Download references

Acknowledgements

We would like to thank the members of the Tokyo Dental College Suidobashi Hospital for their cooperation.

Funding

None.

Author information

MT and KS participated in the design of the study and coordination of the report. MK, YK, KO, SM, and SH participated in the writing and helped to draft the manuscript. AT and TS participated in the design of the study and revision. The authors read and approved the final manuscript.

Correspondence to Masayuki Takano.

Ethics declarations

Ethics approval and consent to participate

This case report has been approved by the ethics committee of Tokyo Dental College (no. 646) (Tokyo, Japan).

Consent for publication

Not applicable.

Competing interests

The authors declare that they have no competing interests.

Additional information

Publisher’s Note

Springer Nature remains neutral with regard to jurisdictional claims in published maps and institutional affiliations.

Rights and permissions

Open Access This article is distributed under the terms of the Creative Commons Attribution 4.0 International License (http://creativecommons.org/licenses/by/4.0/), which permits unrestricted use, distribution, and reproduction in any medium, provided you give appropriate credit to the original author(s) and the source, provide a link to the Creative Commons license, and indicate if changes were made.

Reprints and Permissions

About this article

Verify currency and authenticity via CrossMark

Cite this article

Takano, M., Sugahara, K., Koyachi, M. et al. Maxillary reconstruction using tunneling flap technique with 3D custom-made titanium mesh plate and particulate cancellous bone and marrow graft: a case report.

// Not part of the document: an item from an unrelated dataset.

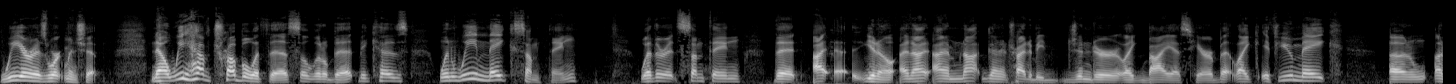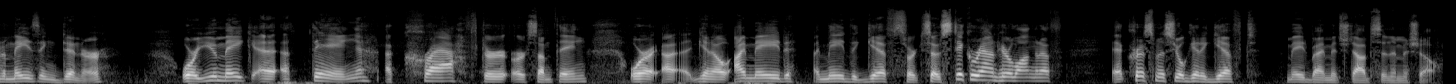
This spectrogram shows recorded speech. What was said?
We are His workmanship. Now, we have trouble with this a little bit because when we make something, whether it's something that I, uh, you know, and I, I'm not going to try to be gender like bias here, but like if you make an, an amazing dinner, or you make a, a thing, a craft or, or something, or uh, you know, I made I made the gifts, or so stick around here long enough. At Christmas, you'll get a gift made by Mitch Dobson and Michelle.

Maxillofac Plast Reconstr Surg 41, 43 (2019) doi:10.1186/s40902-019-0228-y

Download citation

Keywords

  • Mouth neoplasms
  • Reconstructive surgical procedure
  • Three-dimensional printing
  • Surgical flap